Despite its serious theme, Newton is deft and cheerful, avoiding any polemical statements to allow its harassed protagonists to tell the story themselves. It begins with Newton (Rajkummar Rao), an idealistic government official volunteering to set up a polling station in a village in the jungle in Chhattisgarh so that the inhabitants can vote. It doesn’t help that the government has only just won back the territory from communist Naxalite guerillas, who may have warned the villagers not to vote.
When Newton’s boss tells him that he’s bringing some foreign journalists to the village so they can see the extent of India’s democracy, he has to find ways to encourage the villagers to cast their ballot. But the local police chief, who’s charged with his protection, wants Newton to abandon the mission in case the Naxalites attack the voting booth. A battle of wits ensues.
One of many interesting facets of the film is that it’s not afraid to depict India’s caste system and its ethnic minorities, or Adivasi. Masurkar also delves into local politics, showing how the villagers are ignored by the government until they become useful for something – in this case, impressing foreign journalists by turning up to vote.
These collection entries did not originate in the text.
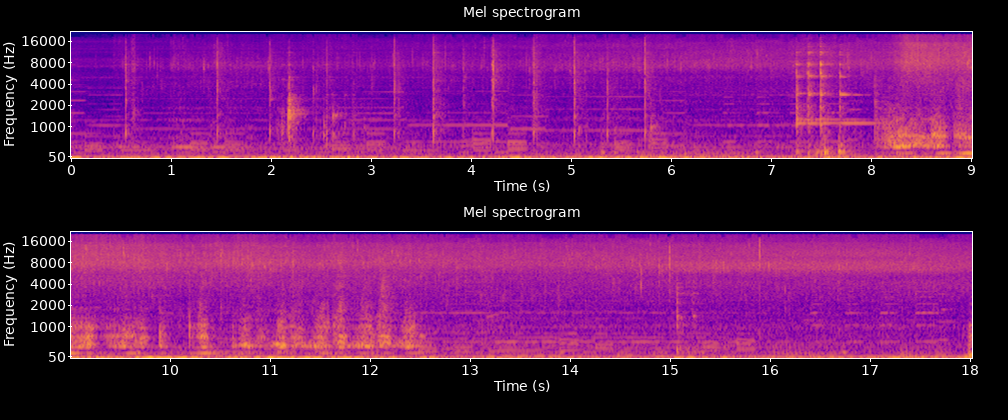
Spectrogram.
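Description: Garlic sizzles loudly in hot annatto oil for chicken bopis, a steady crackling fry that swells as more is added, with occasional utensil clinks and stirring, no talking.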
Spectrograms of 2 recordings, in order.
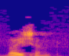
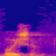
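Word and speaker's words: বৈশাখ: boisaki jo means in here's the month of boishakh or in sanskrit it's vaishak in bengali pronounced boishakh so that is very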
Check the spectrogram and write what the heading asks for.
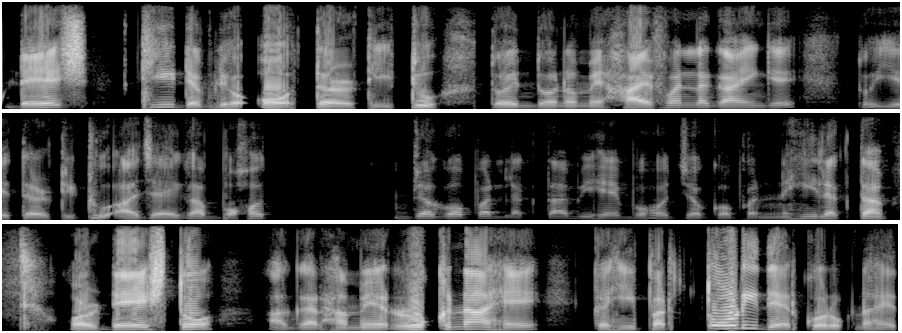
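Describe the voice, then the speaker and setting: Male tutor, from Pakistan, mid-pitched gravelly voice, patient explainer, dry close-mic lesson recording. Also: dry recording. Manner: explains patiently, reads English sentences slowly and emphatically. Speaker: English teacher. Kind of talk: classroom-style textbook lesson.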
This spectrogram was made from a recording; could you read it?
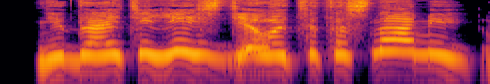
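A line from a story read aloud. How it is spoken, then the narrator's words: Shrieking. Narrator (Russian): взвизгнула Агнесса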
Newton himself is an idealist, but the film is not soppy, as it’s actually the police chief’s threats that finally fulfil his task rather than his own gentle persuasion. All the local characters hail from the area the film was shot in, and many play versions of themselves.
“I wanted to do something about [the electoral system] because even though elections happen, there’s still a big gap between democratic principles and the way democracy functions,” Masurkar told the Awards Circuit website. The film won the Jury prize at the 2017 Hong Kong International Film Festival, and was India’s entry for the best foreign-language film Oscar the same year.
Newton will be screened on November 15 at Palace IFC, in Central, and on November 20 at Broadway Cinematheque, in Yau Ma Tei, as part of the Hong Kong Asian Film Festival.